(The records)

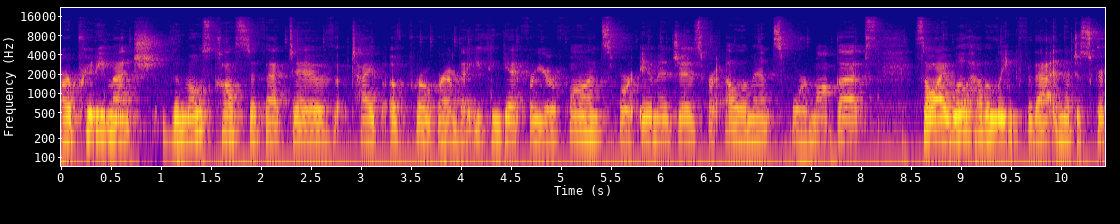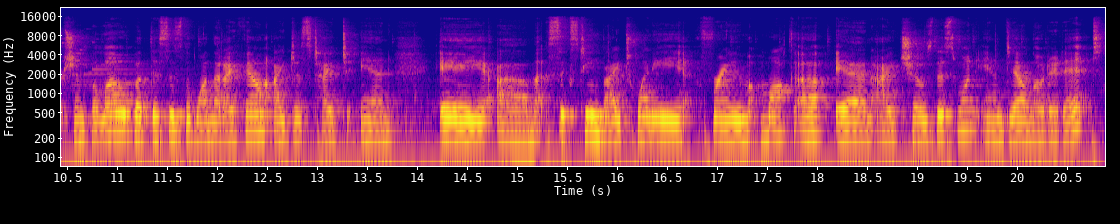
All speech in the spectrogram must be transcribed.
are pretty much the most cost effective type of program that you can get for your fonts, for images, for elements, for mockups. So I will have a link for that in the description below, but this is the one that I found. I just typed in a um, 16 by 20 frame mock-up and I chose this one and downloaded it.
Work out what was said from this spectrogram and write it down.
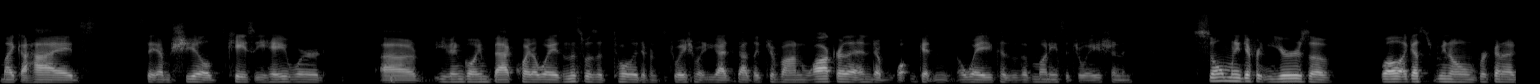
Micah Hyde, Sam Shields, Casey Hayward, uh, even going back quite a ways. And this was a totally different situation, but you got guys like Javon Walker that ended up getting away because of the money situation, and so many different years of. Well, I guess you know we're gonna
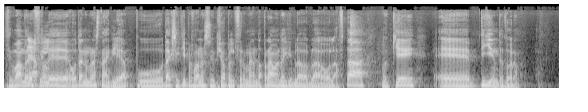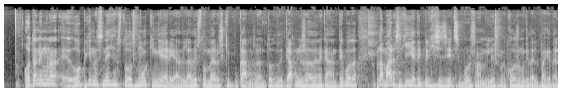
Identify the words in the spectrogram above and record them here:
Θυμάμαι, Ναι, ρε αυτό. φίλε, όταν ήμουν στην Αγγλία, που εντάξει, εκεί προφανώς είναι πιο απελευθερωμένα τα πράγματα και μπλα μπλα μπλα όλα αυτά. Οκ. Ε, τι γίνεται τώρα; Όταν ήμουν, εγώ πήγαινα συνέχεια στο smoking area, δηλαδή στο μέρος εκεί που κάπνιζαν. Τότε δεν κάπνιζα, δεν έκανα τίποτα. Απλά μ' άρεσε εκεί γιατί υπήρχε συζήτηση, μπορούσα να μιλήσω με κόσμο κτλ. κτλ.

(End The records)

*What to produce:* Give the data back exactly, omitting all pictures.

*Answer to this task:*
All speech in the spectrogram must be transcribed.
are pretty much the most cost effective type of program that you can get for your fonts, for images, for elements, for mockups. So I will have a link for that in the description below, but this is the one that I found. I just typed in a um, 16 by 20 frame mock-up and I chose this one and downloaded it.
Work out what was said from this spectrogram and write it down.
Micah Hyde, Sam Shields, Casey Hayward, uh, even going back quite a ways. And this was a totally different situation, but you got guys like Javon Walker that ended up getting away because of the money situation, and so many different years of. Well, I guess you know we're gonna
Identify the words in the spectrogram above and record them here:
Θυμάμαι, Ναι, ρε αυτό. φίλε, όταν ήμουν στην Αγγλία, που εντάξει, εκεί προφανώς είναι πιο απελευθερωμένα τα πράγματα και μπλα μπλα μπλα όλα αυτά. Οκ. Ε, τι γίνεται τώρα; Όταν ήμουν, εγώ πήγαινα συνέχεια στο smoking area, δηλαδή στο μέρος εκεί που κάπνιζαν. Τότε δεν κάπνιζα, δεν έκανα τίποτα. Απλά μ' άρεσε εκεί γιατί υπήρχε συζήτηση, μπορούσα να μιλήσω με κόσμο κτλ. κτλ.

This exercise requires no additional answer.